The number of drivers that have used the hotline number (Disque-Denúncia) has also raised: 4.9% in 2010, against 1.3% in 2005.

In the previous survey, 12.1% only had experienced any sort of contact with campaigns against sexual exploitation of children and adolescents. In 2010, this percentage has nearly tripled, rising to 30.4%.

The school and childhood protection

Children out of school are more vulnerable and likely to have their rights violated. During the FIFA World Cup in Brazil, on game days, many schools will be closed and no activity is being organized for the students’ free time, it is a fact that those children and adolescents will be more vulnerable. So, there is the need of being vigilant during the weeks the games will take place and the host cities will receive a large group of tourists.

A study carried out by Childhood Brasil, called “Risk Indicators, Vulnerability and Protection of the “victims of sexual exploitation do children and adolescents” shows how important and effective the school’s role is in the network of support and protection of children and adolescents. The data point out that the school greatly contributes to raise self-esteem, improve the quality of life, and keep away sexual exploitation and other forms of violence.

The experience of the 2010 FIFA World Cup in South Africa

According to the research “The exploitation of children and adolescents and the FIFA World Cup: an analysis of risks and interventions for protection”, school vacations, during South Africa’s FIFA World Cup, increased the risks of violence against children and adolescents. School closure left the children unsupervised, vulnerable to violence and sexual exploitation.

As in Brazil most schools in the host cities will also close, it is paramount to be prepared to prevent those children and adolescents from being victims of different sorts of rights violations.

Lessons learned with the Confederations Cup

The Confederations Cup, held in Brazil in 2013, served as a rehearsal for the 2014 FIFA World Cup. Through this test we have learned more on how to protect children and adolescents during major events.

Technical surveillances were kept in areas close to the games.
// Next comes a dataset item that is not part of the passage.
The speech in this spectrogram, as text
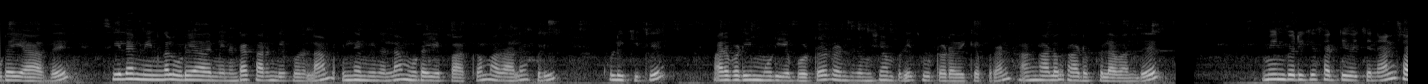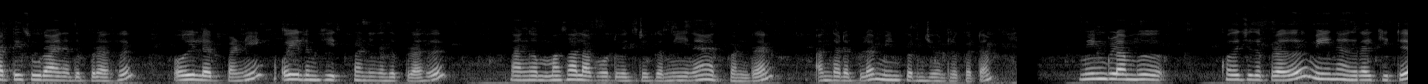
உடையாது. சில மீன்கள் உடையாத மீனுண்டா கரண்டி போடலாம். இந்த மீனெல்லாம் உடைய பார்க்கும். அதால் இப்படி குளிக்கிட்டு மறுபடியும் மூடியை போட்டு ரெண்டு நிமிஷம் அப்படியே சூட்டோட வைக்க போகிறேன் அங்கால ஒரு அடுப்பில் வந்து மீன் பிடிக்க சட்டி வச்சேன். சட்டி சூடாயினது பிறகு ஆயில் ஆட் பண்ணி ஆயிலும் ஹீட் பண்ணினது பிறகு நாங்கள் மசாலா போட்டு வச்சுருக்க மீனை ஆட் பண்ணுறேன் அந்த அடுப்பில் மீன் பொரிஞ்சு கொண்டிருக்கட்டும். மீன் குழம்பு கொதிச்சது பிறகு மீனை இறக்கிட்டு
While examining such surveillances, the Ministry for Human Rights verified the increase of children and adolescents’ rights violations, mainly related to child labor. Cases of sexual exploitation and missing children were also registered.
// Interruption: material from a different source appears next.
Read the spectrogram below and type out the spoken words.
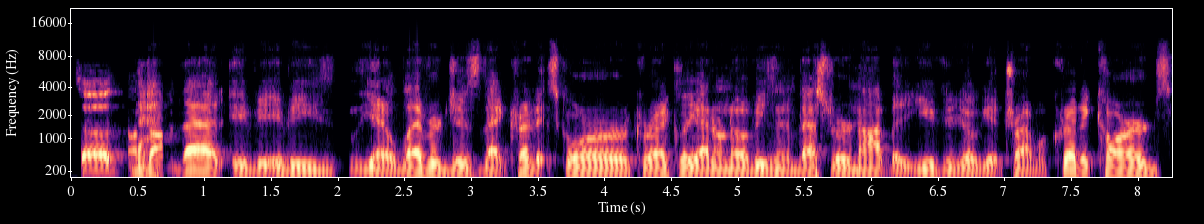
So on that, top of that, if if he you know leverages that credit score correctly, I don't know if he's an investor or not, but you could go get travel credit cards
Source: Guide to strengthen child protection local committees in the host cities of 2014 FIFA World Cup in Brazil.

Main strategies adopted during the event:

The organization of a task force formed by public administrators; members of child guardianship councils; law advisors; professionals from social welfare, health care, education, sport, leisure, culture, tourism; specialized police units; prosecutors; public defenders; judges; representations of the organized civil society.
Technical surveillances to assist cases of rights violation.
A mobile team to supervise and prevent violence.
Spaces for social activities with children and adolescents found in situation of vulnerability near the places where games or festive events are taking place.

 

Challenges to overcome
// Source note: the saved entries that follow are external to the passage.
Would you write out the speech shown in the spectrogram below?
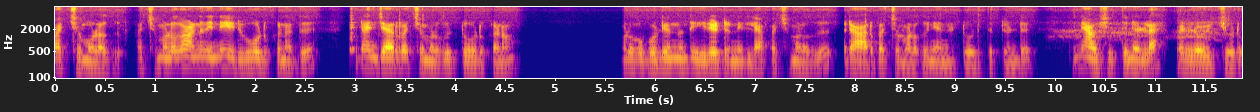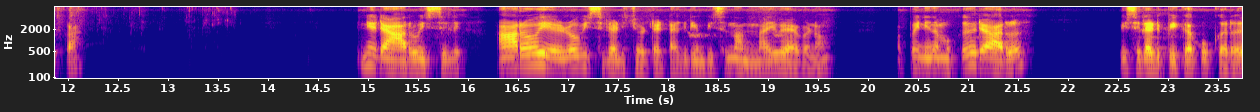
പച്ചമുളക്. പച്ചമുളകാണ് ഇതിന് എരിവ് കൊടുക്കുന്നത് ഒരു അഞ്ചാറ് പച്ചമുളക് ഇട്ട് കൊടുക്കണം. മുളക് പൊടിയൊന്നും തീരെ ഇടണില്ല. പച്ചമുളക് ഒരു ആറ് പച്ചമുളക് ഞാൻ ഇട്ട് കൊടുത്തിട്ടുണ്ട്. പിന്നെ ആവശ്യത്തിനുള്ള വെള്ളം ഒഴിച്ചു കൊടുക്കാം. ഇനി ഒരു ആറ് വിസിൽ. ആറോ ഏഴോ വിസിൽ അടിച്ചോട്ടെ കേട്ടോ ഗ്രീൻ പീസ് നന്നായി വേവണം. അപ്പോൾ ഇനി നമുക്ക് ഒരു ആറ് വിസിലടുപ്പിക്കുക കുക്കറ്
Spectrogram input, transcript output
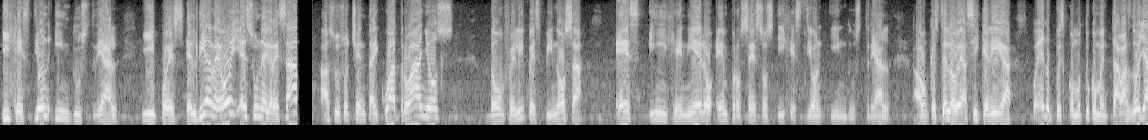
y gestión industrial. Y pues el día de hoy es un egresado a sus 84 años, don Felipe Espinosa, es ingeniero en procesos y gestión industrial. Aunque usted lo vea así que diga, bueno, pues como tú comentabas, no, ya,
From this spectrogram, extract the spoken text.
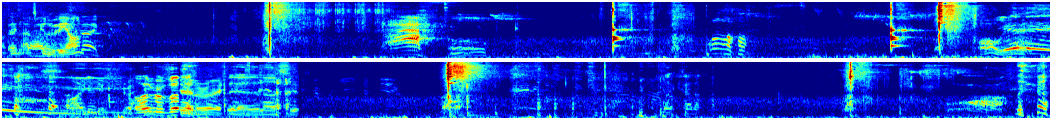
I think that's going to be on. Ah. Oh. Oh, Yeah. I went reverse. Yeah, the last year.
The Confederations Cup’s experience presented a number of challenges to overcome. They were identified by the Ministry for Human Rights, in the “Guide to strengthen child protection local committees in the host cities of 2014 FIFA World Cup in Brazil”.

There are 11 point that must be improved, to ensure the protection of children and adolescents during the FIFA World Cup in Brazil:

coordination between States and Cities
understanding of the System to Safeguard Rights
internal coordination of the protection network, with better understanding of roles and responsibilities
definition of the role of the Child Guardianship Council
participation of the civil society, increasing their awareness on violence against children and adolescents;
promotion of child protection local committees work
integration and the participation of the Justice and Safety Systems’ bodies
access to adequate local assistance network for children and adolescents who are victims of violence
protection of and approach to the street population
efficiency of the work with street vendors so to stop child labor
consolidation of records and treatment of children and adolescents’ rights violation cases